Not too many years back, copyright lawyers were the scourges of post modernist creativity, and peddling in pop culture critique was a risky business. Disney was notoriously draconian with it’s crusade against infringement, going so far as to famously sue a Florida daycare for painting Mickey Mouse on their wall.
There have been dozens of copyright cases over the years that open and close the doors for artists; a step forward, a step back. 2live Crew wins a case. Yay! Jeff Koons looses a case. Boo! Technically, there still isn’t a truly safe legal stance for artists to reference and dissect our society’s canon of pop culture.
The real safety net started to appear when Lucas Films voluntarily allowed open sourcing of Star Wars images.

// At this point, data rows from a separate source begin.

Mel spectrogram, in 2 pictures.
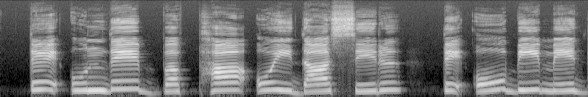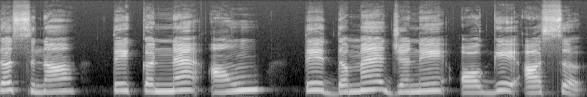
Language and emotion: Dogri, neutral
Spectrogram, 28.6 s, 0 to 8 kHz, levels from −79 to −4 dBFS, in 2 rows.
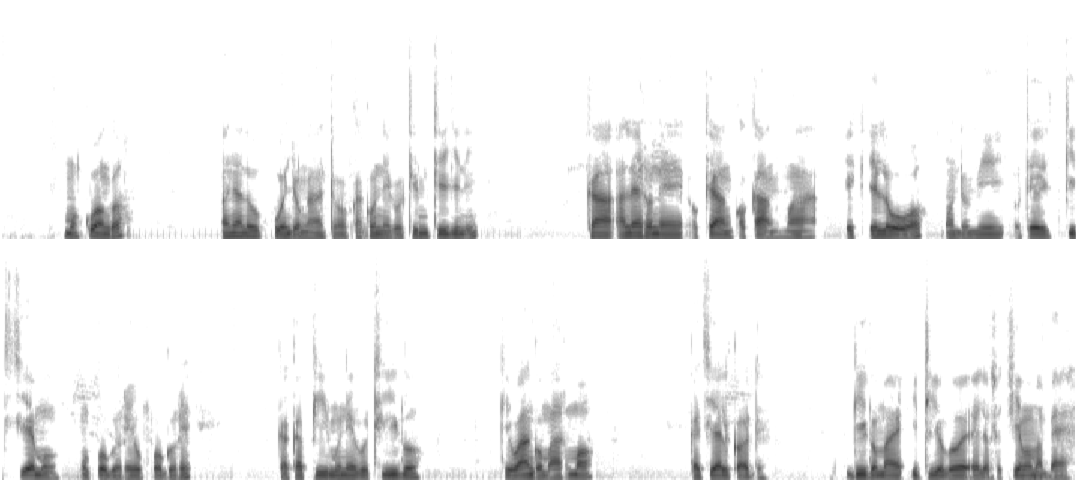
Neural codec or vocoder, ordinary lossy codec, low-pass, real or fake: none; none; none; real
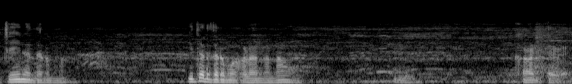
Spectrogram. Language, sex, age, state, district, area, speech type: Kannada, male, 30-45, Karnataka, Mysore, urban, spontaneous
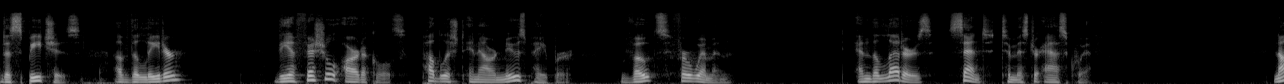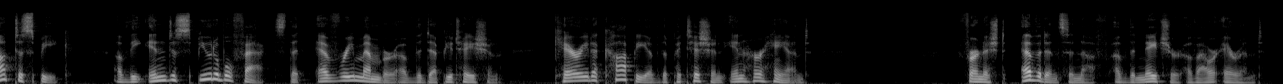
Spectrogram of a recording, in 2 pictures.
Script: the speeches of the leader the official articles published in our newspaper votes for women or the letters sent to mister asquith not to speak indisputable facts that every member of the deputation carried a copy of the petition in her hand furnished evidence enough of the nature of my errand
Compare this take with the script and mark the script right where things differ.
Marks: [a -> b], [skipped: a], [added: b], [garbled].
the speeches of the leader the official articles published in our newspaper votes for women [or -> and] the letters sent to mister asquith not to speak [added: of the] indisputable facts that every member of the deputation carried a copy of the petition in her hand furnished evidence enough of the nature of [my -> our] errand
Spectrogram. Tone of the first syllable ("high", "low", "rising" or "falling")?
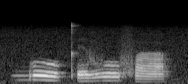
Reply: falling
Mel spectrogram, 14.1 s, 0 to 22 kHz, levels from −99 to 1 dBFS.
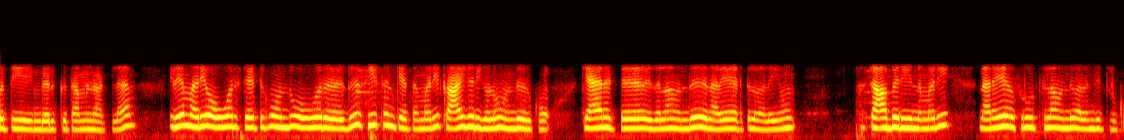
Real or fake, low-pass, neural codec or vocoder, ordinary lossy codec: real; 3.6 kHz; none; Opus, 16 kbps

It was an a brilliant move, by allowing fans to actively participate in the imagery of the Star Wars universe, Lucas effectively speed-balled his franchise into the modern mythos we have now.
This set the stage for a massive rise of fan fiction, which, along with the advent of social media, created a licensing infringement tsunami whose sheer size crushed the legal departments of entertainment and publishing companies, much the way piracy crushed many companies themselves.

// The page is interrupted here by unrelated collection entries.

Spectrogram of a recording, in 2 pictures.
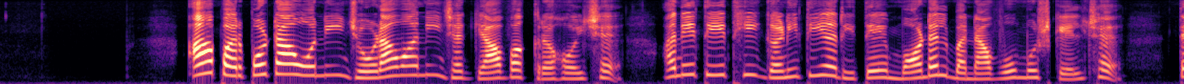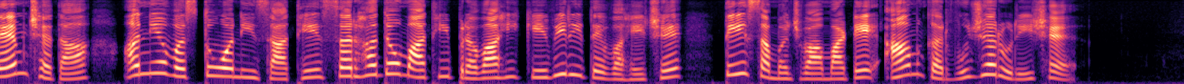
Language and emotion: Gujarati, neutral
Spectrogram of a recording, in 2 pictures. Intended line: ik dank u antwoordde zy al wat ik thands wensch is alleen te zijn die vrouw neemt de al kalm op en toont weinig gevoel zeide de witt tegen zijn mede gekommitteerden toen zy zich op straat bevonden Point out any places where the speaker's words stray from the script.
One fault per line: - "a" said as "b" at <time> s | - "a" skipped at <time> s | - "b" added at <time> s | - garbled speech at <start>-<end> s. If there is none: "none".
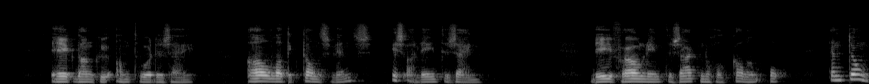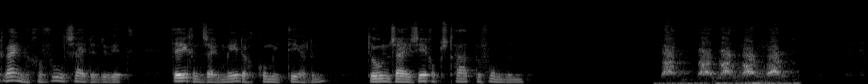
- "zaak nog" added at 6.7 s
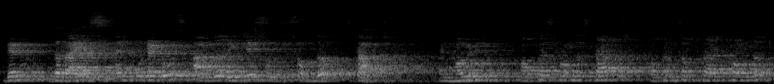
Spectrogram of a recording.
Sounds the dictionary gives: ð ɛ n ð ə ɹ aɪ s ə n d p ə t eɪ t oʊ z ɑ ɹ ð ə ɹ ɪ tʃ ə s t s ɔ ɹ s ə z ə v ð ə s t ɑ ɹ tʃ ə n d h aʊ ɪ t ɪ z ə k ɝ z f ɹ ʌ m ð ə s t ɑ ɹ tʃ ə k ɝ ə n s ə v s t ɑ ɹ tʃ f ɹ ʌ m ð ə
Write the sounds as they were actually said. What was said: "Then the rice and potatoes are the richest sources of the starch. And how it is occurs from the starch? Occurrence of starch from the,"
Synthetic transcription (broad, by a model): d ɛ n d ə ɹ aɪ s ə n d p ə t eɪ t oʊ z ɑ ɹ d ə ɹ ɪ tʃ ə t s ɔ ɹ s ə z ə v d ə s t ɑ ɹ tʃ ə n d h aʊ ɪ t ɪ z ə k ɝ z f ɹ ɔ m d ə s t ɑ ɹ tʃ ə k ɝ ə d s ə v s t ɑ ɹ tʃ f ɹ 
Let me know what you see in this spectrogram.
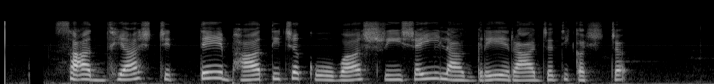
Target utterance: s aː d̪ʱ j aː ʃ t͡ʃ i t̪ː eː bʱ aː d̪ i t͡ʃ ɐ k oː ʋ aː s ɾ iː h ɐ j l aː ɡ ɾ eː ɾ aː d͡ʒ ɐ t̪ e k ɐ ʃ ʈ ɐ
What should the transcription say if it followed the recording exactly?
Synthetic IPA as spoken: s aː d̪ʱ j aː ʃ t͡ʃ i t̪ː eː bʱ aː t̪ i t͡ʃ ɐ k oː ʋ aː ʃ ɾ iː ʃ ɐ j l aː ɡ ɾ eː ɾ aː d͡ʒ ɐ t̪ i k ɐ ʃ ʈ ɐ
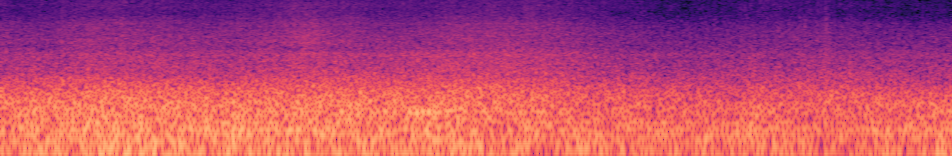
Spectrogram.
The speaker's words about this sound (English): I actually have a sound machine. I'm going to turn on some beach waves in the background for us.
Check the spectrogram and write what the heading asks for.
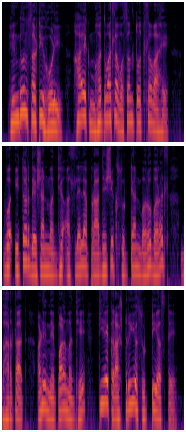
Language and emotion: Marathi, neutral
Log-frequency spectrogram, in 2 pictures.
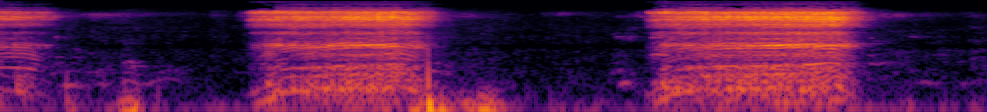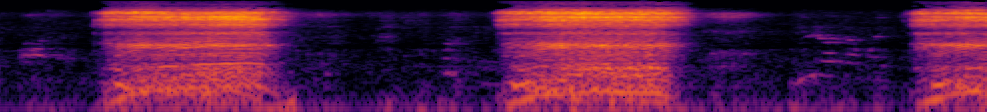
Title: A VIDEO OF MY DAD SNORING LOUD AS CRAP!!!!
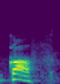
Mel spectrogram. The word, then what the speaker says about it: cough: To cough. Very good, okay? Cuidado con la pronunciación, okay? Aunque se escribe con GH y todo eso, da igual. Se pronuncia como si fuera C-O-F. Cough, okay?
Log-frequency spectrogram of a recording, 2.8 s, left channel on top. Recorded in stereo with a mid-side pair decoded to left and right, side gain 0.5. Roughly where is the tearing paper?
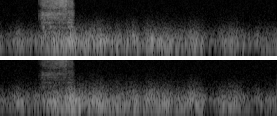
Ahead left.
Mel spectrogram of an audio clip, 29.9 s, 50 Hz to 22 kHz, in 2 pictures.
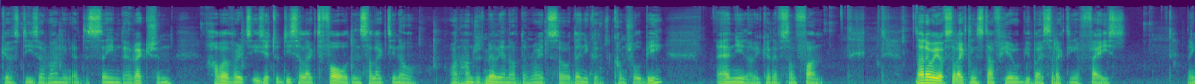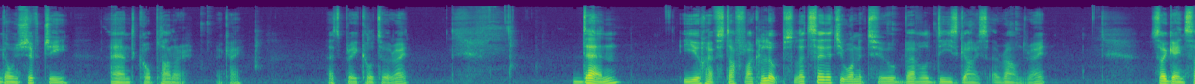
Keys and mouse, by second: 0.1 shift+click, 0.5 middle click, 0.9 shift+click, 2.8 middle click, 4.2 middle click, 5.2 shift+click, 7.0 ctrl+b, 11.4 shift+click, 11.9 click, 12.8 middle click, 13.7 click, 14.1 click, 14.5 middle click, 15.1 shift+g, 17.9 click, 18.7 middle click, 19.6 s, 21.1 middle click, 24.0 shift+click, 24.9 Tab, 29.6 click.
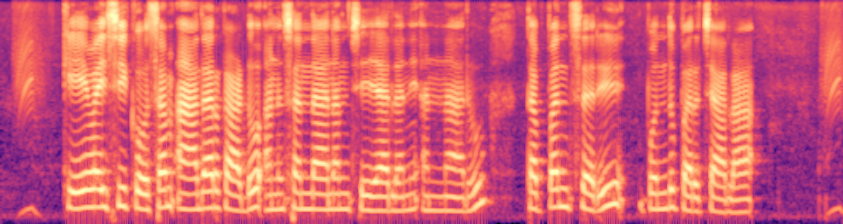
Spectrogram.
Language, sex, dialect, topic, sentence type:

Along with the entertainment companies, the venerable tastemakers and academicians of the fine art world have suffered greatly under the socialist environment of the Internet as well. There was a time when you needed to actually visit galleries curated by “experts,” and read art journals edited by “critics,” who chose what you would be exposed to. Alas and hazzah, Instagram is the final well-deserved nail in the Salon system.
The result of all of this is what I call, the Clickbait ‘Member Berry Art Revolution, which is perfectly personified in Dan Luvisi’s insanely pleasing cartoon nightmare monstrosities.
Since it’s far more likely that an artist will be discovered through an iPhone than through a gallery, the competition in the attention economy is fierce. Impressing critics is not necessarily as important as pleasing the public, and going viral has become as coveted as getting a show, and the easiest way to get some click bait play is to dose your work with some ‘Member Berries.
I’m not going to rehash the South Park plotline that involves ‘Member Berries (If you don’t watch South Park, you are a dick and I don’t like you.) But basically, ‘Member Berries are the reflexive, warm and pleasing release of dopamine we feel when referencing childhood memories and nostalgia.
Why is The Force Awakens awesome when it’s basically just a rip-off of A New Hope?
Why is it so damned funny just seeing Peter Griffin dressed up like Spock? Member Berries.
Why is Dan Luvisi’s series of sleazy, gritty, pop culture cartoons so immensely satisfying and shared by millions of people over and over again? ‘Member Berries.
‘Member Berry Click Bait Art is probably the biggest genre of art today, purely dictated by the free market.
The irony of this is, while I’m basically typifying Dan Luvisi’s work as a symptom of the death knells of the old guard art world and a prime example of modern art marketing, I have no doubt that he probably couldn’t give a shit.
Luvisi has had a long and stunning career as an illustrator in the gamming world and this series doesn’t even start to reflect the insanity of his talent. I suspect that these images are more likely just a flight of fancy of his, instead of a calculated commentary on pop culture premeditatedly designed to be share friendly. I guess I could have found out if I had cared enough to contact him and ask.